Reconstruction of the existing bulkhead required the removal of the existing railing, concrete cap, portions of the concrete esplanade and a portion of the steel sheet piles along the entire length of the existing bulkhead. Jacobs oversaw the implementation of a comprehensive geotechnical investigation program for the design of the replacement bulkhead.

The reconstructed bulkhead utilized both anchored and cantilevered steel sheet pile bulkheads. For the anchored bulkhead, soil anchors were used to minimize disruption to the existing upland structures and esplanade reconstruction. A cantilevered bulkhead comprising a combi-wall system was adopted in the section of the esplanade where a tidal pool was incorporated into the plaza. Specially designed openings were provided in the bulkhead wall to allow water from the Harlem River to circulate within the tidal pool for the creation of a tidal habitat. A steel walkway and get-down structure within the tidal pool allow the public to experience the tidal pool habitat up close. 
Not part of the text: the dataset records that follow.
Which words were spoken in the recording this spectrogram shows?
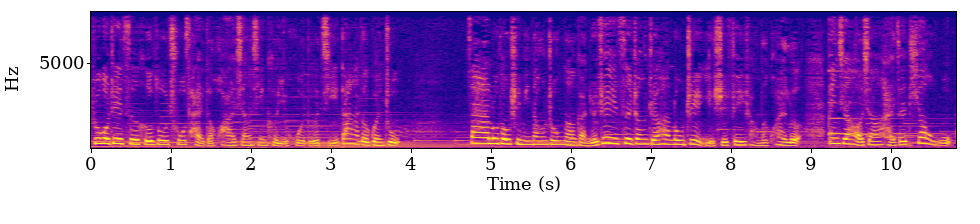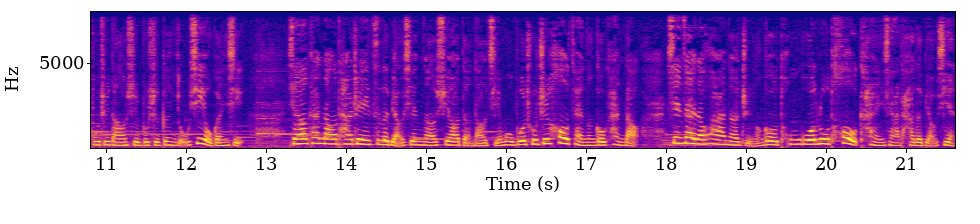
如果这次合作出彩的话，相信可以获得极大的关注。在路透视频当中呢，感觉这一次张哲瀚录制也是非常的快乐，并且好像还在跳舞，不知道是不是跟游戏有关系。想要看到他这一次的表现呢，需要等到节目播出之后才能够看到。现在的话呢，只能够通过路透看一下他的表现。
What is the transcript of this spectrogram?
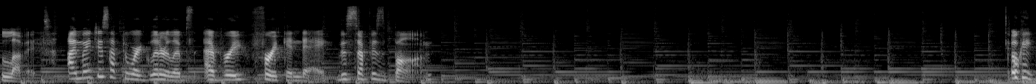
Love it. I might just have to wear glitter lips every freaking day. This stuff is bomb. Okay,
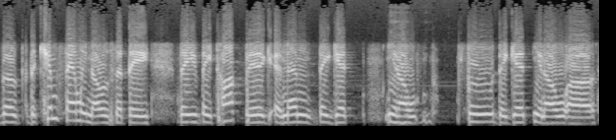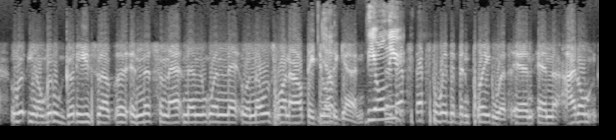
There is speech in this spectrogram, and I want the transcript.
the the Kim family knows that they they they talk big and then they get you know food. They get you know uh, li- you know little goodies uh, and this and that, and then when they, when those run out, they do Yep. it again. The only- that's that's the way they've been played with, and and I don't.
In addition to the coastal, geotechnical and structural engineering design services for the bulkhead, Jacobs also obtained all required environmental permits (including the design of any required mitigation works) and supported NYS Office of Parks, Recreation, and Historic Preservation through the construction process with additional design and engineering services. Reconstruction and repairs of the upland esplanade utilities, structures, and amenities were also performed by the Jacobs-led team.

North Shoreline Rehabilitation 
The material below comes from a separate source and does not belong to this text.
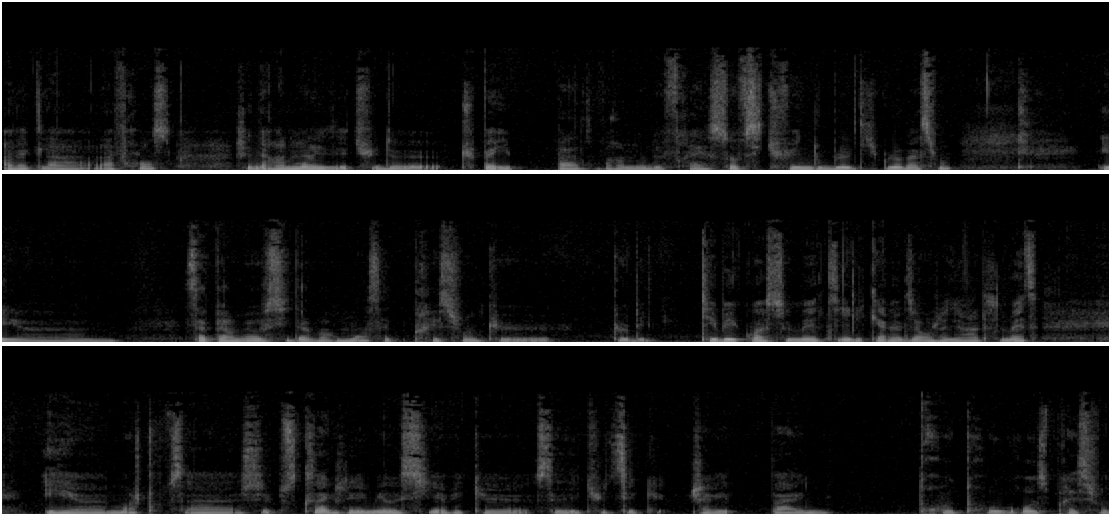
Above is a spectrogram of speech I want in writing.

In 2016, Jacob was part of the team awarded the final design for the rehabilitation of approximately 1,300 feet of the existing shoreline (North Shoreline) to the north of the recently reconstructed bulkhead, the rebuilding of the existing upland recreational fields, and enhancements to the park facilities. Jacobs’ role was marine engineering design services that included developing and overseeing a geotechnical investigation for the shoreline protection, the detailed design of the shoreline rehabilitation, and providing in-water work permitting support to the team. 

The shoreline rehabilitation plan included the removal of existing debris along the eroded shoreline, installation of a new revetment to stabilize and protect the existing shoreline, installation of a living shoreline at the southern end of the site to create a marine and wildlife habitat, the addition of new drainage outfalls, and the design of a new floating dock for kayaks and crew shells. 

To minimize the impact on the marine environment, the footprint of the proposed revetment was carefully coordinated with the proposed upland work to maintain a net removal of material from the waterway. In addition, the existing rocks that were unearthed during the previous phase of bulkhead reconstruction to the south were inspected and carefully selected to reuse in the proposed revetment. The updated park along the North Shoreline features new multi-purpose recreational fields, plantings along the shoreline, pathways and rolling hills.  

Jacobs also provided engineering support during construction.